As far as seed starting, I was planning on waiting until March 1st to start seeds, but I’m getting impatient, so I might jump the gun and do it by this weekend. And if everything goes well, I’ll be able to pot up and have sturdy seedlings to transplant once the threat of frost has passed.

In the meantime, I’m trying to decide what I’m going to make for critter control.
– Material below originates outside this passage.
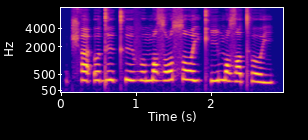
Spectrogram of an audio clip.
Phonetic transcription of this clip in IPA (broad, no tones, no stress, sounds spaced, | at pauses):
t͡ʃʰ a ʔ o d ɨː kʰ ɨ v o m ɨ zˤ u sˤ ʉː j kʰ i m ɵ zˤ e tʰ o j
I’m leaning toward a chicken wire cover mounted on 1×1 wood, so I can lift it on and off of my garden, yet it will keep the wild things from eating my seedlings.

It’s Good to be Ghetto

I found myself in Target this morning, veering off course from the girls clothes I was there to procure.  As I was wandering, I spied a petite metal shelving unit for around $15 dollars.  It stands roughly three feet high and has three shelves.  I scooped that bad boy up and ran to the registers, better to get out while I was ahead.  Then I made the fatal mistake of stopping at Ace Hardware.  I swear that place is going to be my downfall.  I grabbed some larger peat pots for when my seedlings are ready to pot up.  (See how I’m all optimistic that I’ll actually have seedlings to pot up?).  While there I also picked up seed starting mix, a small bag of vermiculite (gotta get it where and when I can), two large-ish bricks of peat moss and a bag of perlite.  A few seed packets found theie way into my cart (cucumbers and cauliflower) and I found a plant lite stick (that’s what it’s called) for about $25.   Using a few ball bungees I had laying around the house and trays I had in the garage (which now house a LOT of dead bugs, eww), I present my ghetto seed starting station.  The only thing missing is a heat mat, and I may just rig a heating pad somehow to keep them warm, how wonderfully ghetto would that be?

Ghetto Seed Starter